» Assigned task: Exact copy, no pictures: reproduce every record below as it stands.

(Dataset entries)
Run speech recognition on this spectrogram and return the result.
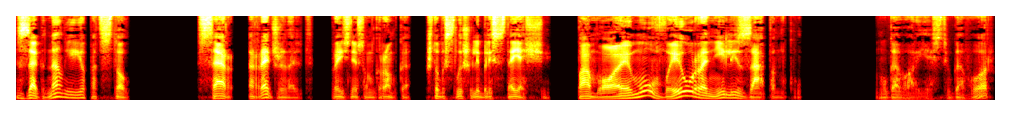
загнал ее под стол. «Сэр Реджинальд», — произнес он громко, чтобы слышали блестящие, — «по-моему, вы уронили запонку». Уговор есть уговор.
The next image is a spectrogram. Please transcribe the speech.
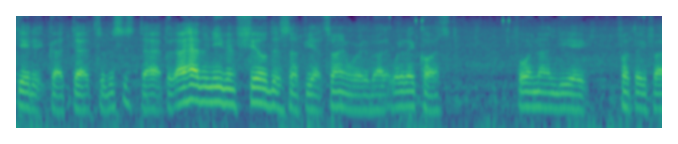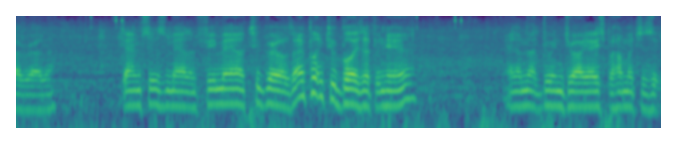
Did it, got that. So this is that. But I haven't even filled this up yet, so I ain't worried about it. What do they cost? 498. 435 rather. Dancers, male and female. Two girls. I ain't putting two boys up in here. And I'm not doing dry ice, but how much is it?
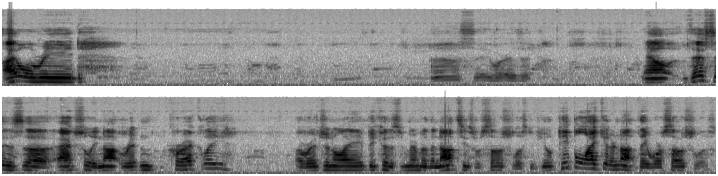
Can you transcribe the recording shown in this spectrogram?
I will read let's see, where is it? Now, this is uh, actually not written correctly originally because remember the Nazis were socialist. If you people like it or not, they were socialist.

» Reply to the exercise:
Run speech recognition on this spectrogram and return the result.
загнал ее под стол. «Сэр Реджинальд», — произнес он громко, чтобы слышали блестящие, — «по-моему, вы уронили запонку». Уговор есть уговор.
The next image is a spectrogram. Please transcribe the speech.
Did it, got that. So this is that. But I haven't even filled this up yet, so I ain't worried about it. What do they cost? 498. 435 rather. Dancers, male and female. Two girls. I ain't putting two boys up in here. And I'm not doing dry ice, but how much is it?
Can you transcribe the recording shown in this spectrogram?
I will read let's see, where is it? Now, this is uh, actually not written correctly originally because remember the Nazis were socialist. If you people like it or not, they were socialist.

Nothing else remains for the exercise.